* **PROVIDED DATA**:
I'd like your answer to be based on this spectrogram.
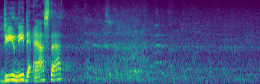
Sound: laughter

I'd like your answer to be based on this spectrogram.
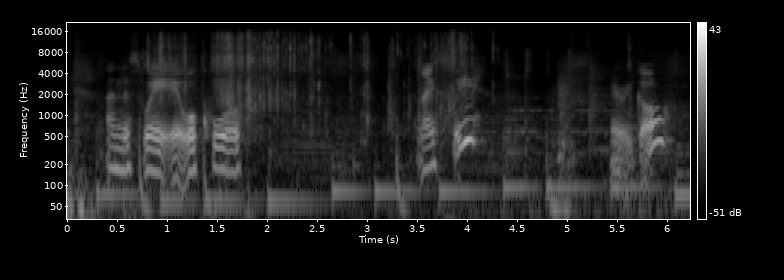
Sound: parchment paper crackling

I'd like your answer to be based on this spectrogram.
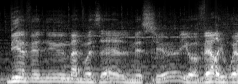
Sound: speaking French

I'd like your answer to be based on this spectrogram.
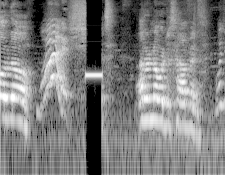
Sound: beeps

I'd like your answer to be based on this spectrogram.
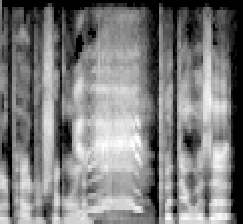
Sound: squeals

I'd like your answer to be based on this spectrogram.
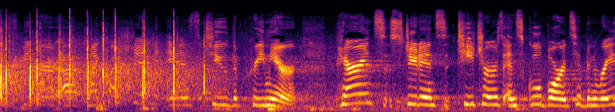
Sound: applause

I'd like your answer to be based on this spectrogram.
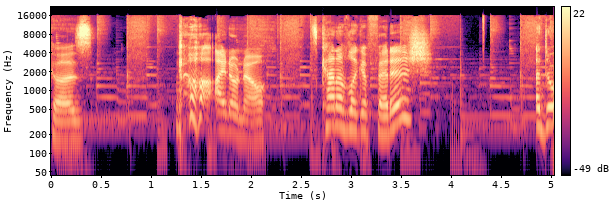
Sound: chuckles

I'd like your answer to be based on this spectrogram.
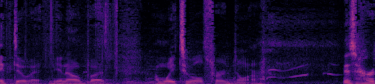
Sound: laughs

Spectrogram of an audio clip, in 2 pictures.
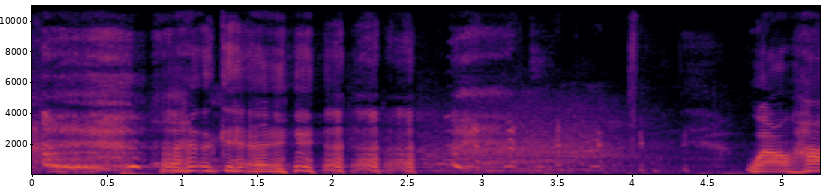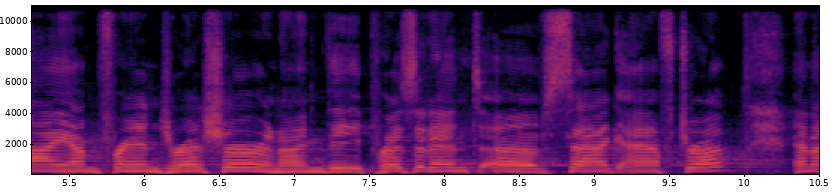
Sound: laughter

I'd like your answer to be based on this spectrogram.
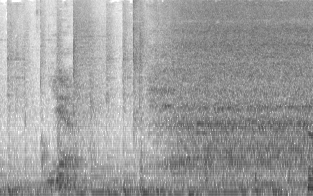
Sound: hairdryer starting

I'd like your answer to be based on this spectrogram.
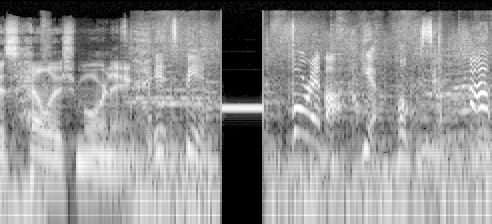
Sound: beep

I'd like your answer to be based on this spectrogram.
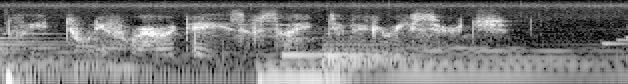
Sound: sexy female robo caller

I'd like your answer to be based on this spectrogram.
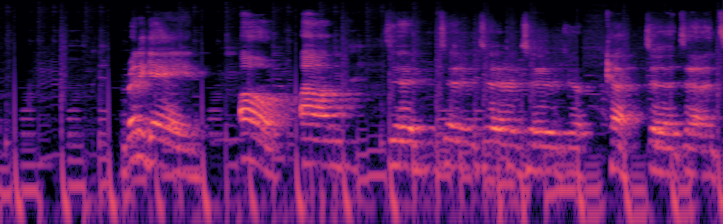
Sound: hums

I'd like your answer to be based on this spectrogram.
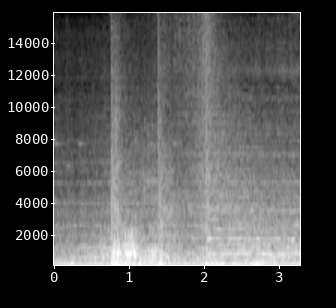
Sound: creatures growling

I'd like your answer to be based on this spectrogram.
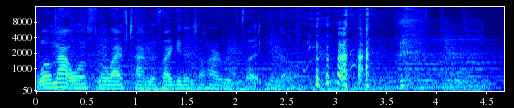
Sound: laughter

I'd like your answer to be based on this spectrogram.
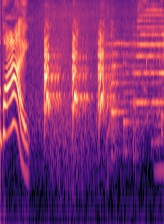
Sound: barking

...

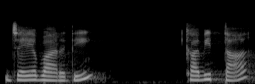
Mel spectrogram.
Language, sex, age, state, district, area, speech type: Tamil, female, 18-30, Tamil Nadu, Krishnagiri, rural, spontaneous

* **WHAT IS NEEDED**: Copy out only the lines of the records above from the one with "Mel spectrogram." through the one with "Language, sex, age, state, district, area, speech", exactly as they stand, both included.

* **TASK OUTPUT**:
Mel spectrogram.
Language, sex, age, state, district, area, speech type: Tamil, female, 18-30, Tamil Nadu, Krishnagiri, rural, spontaneous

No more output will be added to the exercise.